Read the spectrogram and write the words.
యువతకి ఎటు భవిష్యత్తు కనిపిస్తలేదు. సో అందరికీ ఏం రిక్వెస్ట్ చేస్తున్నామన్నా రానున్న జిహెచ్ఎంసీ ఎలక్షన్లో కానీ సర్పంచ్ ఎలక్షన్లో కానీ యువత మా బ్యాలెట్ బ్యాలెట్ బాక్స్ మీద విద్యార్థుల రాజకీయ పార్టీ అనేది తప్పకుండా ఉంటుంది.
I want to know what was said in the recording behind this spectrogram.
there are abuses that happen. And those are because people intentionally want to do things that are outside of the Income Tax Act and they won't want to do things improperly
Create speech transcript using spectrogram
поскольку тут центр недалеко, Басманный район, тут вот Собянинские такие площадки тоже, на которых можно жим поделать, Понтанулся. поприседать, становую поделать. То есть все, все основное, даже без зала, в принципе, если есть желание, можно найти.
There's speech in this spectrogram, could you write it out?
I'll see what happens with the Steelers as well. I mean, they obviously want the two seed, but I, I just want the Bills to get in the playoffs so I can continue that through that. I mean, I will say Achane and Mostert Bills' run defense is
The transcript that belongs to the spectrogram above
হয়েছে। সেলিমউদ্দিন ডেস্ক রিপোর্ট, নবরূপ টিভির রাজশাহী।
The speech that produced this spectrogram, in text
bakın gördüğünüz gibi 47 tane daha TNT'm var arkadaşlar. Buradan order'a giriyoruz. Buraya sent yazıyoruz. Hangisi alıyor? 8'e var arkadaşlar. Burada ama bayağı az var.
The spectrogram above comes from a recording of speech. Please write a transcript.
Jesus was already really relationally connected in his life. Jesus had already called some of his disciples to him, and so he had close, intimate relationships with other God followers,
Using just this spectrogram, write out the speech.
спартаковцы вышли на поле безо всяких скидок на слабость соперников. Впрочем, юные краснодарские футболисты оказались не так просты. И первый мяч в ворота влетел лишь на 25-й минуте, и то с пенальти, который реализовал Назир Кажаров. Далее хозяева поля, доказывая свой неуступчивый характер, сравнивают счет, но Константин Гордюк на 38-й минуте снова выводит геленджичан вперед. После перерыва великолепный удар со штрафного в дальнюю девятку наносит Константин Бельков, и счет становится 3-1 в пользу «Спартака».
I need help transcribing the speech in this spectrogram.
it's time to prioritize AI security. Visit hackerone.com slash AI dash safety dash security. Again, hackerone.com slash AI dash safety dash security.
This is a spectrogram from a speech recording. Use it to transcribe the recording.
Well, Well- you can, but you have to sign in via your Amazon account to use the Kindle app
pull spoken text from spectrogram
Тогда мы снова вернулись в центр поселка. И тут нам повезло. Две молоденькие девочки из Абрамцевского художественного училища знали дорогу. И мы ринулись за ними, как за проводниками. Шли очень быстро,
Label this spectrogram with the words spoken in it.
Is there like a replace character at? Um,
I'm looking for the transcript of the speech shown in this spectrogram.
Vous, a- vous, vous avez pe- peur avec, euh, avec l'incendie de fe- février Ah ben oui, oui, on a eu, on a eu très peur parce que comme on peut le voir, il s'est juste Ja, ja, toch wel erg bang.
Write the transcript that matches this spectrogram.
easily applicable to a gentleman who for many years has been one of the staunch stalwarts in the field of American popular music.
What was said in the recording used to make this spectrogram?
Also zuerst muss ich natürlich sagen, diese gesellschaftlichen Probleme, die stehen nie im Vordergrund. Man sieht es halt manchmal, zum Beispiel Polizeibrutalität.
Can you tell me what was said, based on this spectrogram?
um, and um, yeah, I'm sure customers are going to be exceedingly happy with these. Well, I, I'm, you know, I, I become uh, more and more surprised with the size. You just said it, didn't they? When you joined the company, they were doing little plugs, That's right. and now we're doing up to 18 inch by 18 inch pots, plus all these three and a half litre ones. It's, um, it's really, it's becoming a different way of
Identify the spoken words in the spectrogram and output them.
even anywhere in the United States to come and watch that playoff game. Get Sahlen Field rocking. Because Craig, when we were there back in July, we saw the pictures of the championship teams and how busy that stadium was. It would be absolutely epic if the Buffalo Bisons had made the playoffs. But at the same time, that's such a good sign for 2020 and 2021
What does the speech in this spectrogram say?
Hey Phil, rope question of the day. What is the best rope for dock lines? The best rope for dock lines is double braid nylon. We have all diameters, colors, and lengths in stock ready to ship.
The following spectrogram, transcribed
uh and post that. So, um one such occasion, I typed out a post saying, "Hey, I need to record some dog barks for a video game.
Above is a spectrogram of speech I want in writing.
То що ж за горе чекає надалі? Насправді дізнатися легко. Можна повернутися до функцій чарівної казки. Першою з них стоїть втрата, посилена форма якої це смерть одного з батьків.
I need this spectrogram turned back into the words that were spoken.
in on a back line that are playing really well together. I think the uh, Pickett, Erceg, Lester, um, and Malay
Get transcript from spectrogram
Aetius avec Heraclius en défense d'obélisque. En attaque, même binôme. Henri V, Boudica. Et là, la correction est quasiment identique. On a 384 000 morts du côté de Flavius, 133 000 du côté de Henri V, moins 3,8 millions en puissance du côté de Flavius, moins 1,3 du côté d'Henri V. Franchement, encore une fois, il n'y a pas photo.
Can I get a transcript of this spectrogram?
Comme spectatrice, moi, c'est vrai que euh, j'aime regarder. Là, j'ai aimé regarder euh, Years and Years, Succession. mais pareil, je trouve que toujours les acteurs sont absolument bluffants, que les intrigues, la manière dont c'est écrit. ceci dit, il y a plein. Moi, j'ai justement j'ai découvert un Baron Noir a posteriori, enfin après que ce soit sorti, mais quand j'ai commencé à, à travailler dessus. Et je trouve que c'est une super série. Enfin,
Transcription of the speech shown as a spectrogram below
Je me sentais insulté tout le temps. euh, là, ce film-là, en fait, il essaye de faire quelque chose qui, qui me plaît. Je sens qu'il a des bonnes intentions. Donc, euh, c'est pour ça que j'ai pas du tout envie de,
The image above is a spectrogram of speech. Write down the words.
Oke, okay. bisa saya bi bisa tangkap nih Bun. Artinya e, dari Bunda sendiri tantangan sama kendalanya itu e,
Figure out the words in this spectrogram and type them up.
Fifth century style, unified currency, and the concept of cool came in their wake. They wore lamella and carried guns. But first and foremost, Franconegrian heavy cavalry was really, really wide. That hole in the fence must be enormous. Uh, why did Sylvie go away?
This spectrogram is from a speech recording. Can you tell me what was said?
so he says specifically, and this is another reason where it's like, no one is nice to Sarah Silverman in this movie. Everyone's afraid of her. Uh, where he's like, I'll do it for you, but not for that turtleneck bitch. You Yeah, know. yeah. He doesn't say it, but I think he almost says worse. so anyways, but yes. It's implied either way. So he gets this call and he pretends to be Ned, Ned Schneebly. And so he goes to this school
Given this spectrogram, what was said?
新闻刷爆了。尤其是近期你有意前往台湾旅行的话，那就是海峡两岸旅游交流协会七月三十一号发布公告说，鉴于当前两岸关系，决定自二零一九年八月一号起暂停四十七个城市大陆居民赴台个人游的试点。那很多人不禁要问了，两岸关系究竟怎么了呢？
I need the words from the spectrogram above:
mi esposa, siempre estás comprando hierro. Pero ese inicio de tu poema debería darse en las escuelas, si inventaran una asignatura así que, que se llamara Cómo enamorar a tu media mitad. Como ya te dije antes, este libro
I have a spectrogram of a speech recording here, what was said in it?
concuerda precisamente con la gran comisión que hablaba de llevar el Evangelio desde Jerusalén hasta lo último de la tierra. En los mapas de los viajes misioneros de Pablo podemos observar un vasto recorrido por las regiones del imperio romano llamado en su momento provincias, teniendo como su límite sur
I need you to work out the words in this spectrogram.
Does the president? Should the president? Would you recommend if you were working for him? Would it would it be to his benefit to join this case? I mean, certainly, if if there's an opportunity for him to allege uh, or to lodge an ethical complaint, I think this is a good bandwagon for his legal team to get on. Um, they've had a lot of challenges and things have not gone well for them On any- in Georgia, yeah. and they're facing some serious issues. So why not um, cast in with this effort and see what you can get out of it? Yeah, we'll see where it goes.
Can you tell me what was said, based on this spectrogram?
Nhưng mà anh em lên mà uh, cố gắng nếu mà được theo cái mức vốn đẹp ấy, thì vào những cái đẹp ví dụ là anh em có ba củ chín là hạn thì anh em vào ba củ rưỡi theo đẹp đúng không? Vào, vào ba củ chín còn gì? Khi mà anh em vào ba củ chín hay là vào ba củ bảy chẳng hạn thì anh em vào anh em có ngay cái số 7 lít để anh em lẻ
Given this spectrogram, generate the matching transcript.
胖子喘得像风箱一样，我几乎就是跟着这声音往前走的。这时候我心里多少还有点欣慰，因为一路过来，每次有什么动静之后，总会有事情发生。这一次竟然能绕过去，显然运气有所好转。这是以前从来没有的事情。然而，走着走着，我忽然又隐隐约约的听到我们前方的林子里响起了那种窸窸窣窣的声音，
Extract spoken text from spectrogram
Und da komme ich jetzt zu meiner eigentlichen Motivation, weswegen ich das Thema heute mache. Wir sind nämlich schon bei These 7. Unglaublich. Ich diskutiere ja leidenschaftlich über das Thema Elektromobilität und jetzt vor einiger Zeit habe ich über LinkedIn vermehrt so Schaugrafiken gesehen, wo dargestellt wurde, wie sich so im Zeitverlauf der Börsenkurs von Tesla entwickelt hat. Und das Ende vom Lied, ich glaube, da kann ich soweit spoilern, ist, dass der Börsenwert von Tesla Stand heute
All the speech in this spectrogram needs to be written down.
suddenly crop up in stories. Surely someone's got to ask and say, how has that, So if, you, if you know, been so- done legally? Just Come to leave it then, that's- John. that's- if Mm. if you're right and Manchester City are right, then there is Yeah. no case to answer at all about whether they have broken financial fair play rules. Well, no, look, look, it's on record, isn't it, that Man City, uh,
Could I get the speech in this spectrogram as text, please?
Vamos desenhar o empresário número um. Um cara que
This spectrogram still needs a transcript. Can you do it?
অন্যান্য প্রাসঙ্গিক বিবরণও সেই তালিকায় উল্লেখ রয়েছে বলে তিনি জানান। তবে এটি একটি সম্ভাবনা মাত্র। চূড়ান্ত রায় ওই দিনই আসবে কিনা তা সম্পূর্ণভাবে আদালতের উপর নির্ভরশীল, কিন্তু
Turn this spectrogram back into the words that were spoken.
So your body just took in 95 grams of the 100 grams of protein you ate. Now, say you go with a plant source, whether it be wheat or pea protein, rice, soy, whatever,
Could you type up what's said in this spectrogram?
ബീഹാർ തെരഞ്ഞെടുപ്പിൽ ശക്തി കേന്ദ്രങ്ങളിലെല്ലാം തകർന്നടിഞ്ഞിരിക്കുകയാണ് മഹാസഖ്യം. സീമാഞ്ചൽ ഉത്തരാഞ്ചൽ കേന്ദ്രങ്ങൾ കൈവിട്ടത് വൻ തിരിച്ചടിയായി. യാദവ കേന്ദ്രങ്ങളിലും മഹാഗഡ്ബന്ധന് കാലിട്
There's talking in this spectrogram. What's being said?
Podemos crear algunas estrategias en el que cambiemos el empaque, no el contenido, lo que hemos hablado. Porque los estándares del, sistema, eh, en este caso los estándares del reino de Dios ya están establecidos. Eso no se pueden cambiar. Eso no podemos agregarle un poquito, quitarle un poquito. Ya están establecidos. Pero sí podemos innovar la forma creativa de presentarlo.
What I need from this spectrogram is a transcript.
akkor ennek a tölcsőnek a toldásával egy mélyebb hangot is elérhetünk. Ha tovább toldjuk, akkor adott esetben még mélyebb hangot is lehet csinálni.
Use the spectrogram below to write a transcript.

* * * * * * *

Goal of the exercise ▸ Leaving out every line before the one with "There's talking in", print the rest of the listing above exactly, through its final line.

Task response ▸
There's talking in this spectrogram. What's being said?
Podemos crear algunas estrategias en el que cambiemos el empaque, no el contenido, lo que hemos hablado. Porque los estándares del, sistema, eh, en este caso los estándares del reino de Dios ya están establecidos. Eso no se pueden cambiar. Eso no podemos agregarle un poquito, quitarle un poquito. Ya están establecidos. Pero sí podemos innovar la forma creativa de presentarlo.
What I need from this spectrogram is a transcript.
akkor ennek a tölcsőnek a toldásával egy mélyebb hangot is elérhetünk. Ha tovább toldjuk, akkor adott esetben még mélyebb hangot is lehet csinálni.
Use the spectrogram below to write a transcript.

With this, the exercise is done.